U.K. homes are worst in western Europe
What does an energy crisis look like in real-time to contemporary observers? The following secret diplomatic cable sent from the U.S. embassy in London to Washington on 7 February 1947 and reproduced in the Foreign Relations of the United States (FRUS, 1947, Volume 3, pages 487-489) illustrates how Britain’s coal and electricity crisis in the winter of 1946/47 appeared to observers at the time, without the colour of hindsight:
Telegram to the U.S. Secretary of State from the U.S. Chargé d’Affaires in the United Kingdom
7 February 1947
Shinwell, Minister Fuel, announced in Parliament today that beginning Monday no power would be furnished industrial consumers in London, southeastern, midland and northwestern areas, that power to all domestic consumers these areas would be cut off between 9 and 12 a.m. and 2 and 4 p.m. Drastic step taken in order to assure maintenance of power such essential services as sewage, water, lighting, hospitals, bakeries, etc.
Immediate cause emergency is snow and cold weather of past weeks which has nearly paralyzed road, rail and coastwise traffic and disrupted coal movement. Basic cause is shortage of coal stocks which country entered winter on November 1 and which has resulted in steadily worsening crisis ever since cold snap mid-December. Duration of emergency measures will depend on weather improvements but even after that it will take several weeks to build up coal stocks in order to provide general power requirements.
Meanwhile, industrial concerns throughout country whose deliveries had already been cut in mid-January to 75% in case of iron and steel and 50% all other industries, are rapidly exhausting their stocks, and press each day carries accounts of new factory close downs and production curtailment. Although government has not given out figures, in our opinion number unemployed already numbers over 100,000 with considerably larger number on short-time work, and effect of paragraph 1 will be to put several million out of work next week in affected areas. To make matters worse many households have already exhausted their yearly coal allocation which should have lasted until May 1.
Although coal traffic has been given priority on all rail lines traffic disruption has caused shortage of coal cars at the pits and forced serious curtailment coal production. Output in Yorkshire, largest producing area in Britain, is down 50% this week, other areas somewhat less.
In our opinion coal stock exhaustion throughout country is now such, that even with improved weather, the country can only limp through until mid-April. For until then country must live on current coal output which is not sufficient to meet winter needs, even if substantial increase in output, which occurred after January 1 when the mines formally passed into public ownership, is maintained when transport becomes normal.
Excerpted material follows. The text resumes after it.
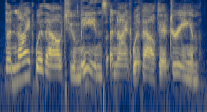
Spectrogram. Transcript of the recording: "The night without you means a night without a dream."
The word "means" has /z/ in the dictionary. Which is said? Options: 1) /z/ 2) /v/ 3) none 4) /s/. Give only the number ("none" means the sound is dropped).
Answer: 1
Also in our opinion, government is now facing its first real loss of public support. Failure of production and export drive to forge ahead during past two months has already caused widespread misgivings, and with production and export declines inevitable during next three months in view coal position, we do not see how government can continue maintain popularity at same high levels during past 19 months. We do not, however, anticipate any government crisis or any attempt to form a coalition and discount all rumours to this effect. Only bright spot for the government is that Labor MPs who led the rebellion against Bevin’s foreign policy last fall and meant to renew their attack when Parliament resumed on January 21, have decided hold their fire in view of serious domestic situation in order not to embarrass government further.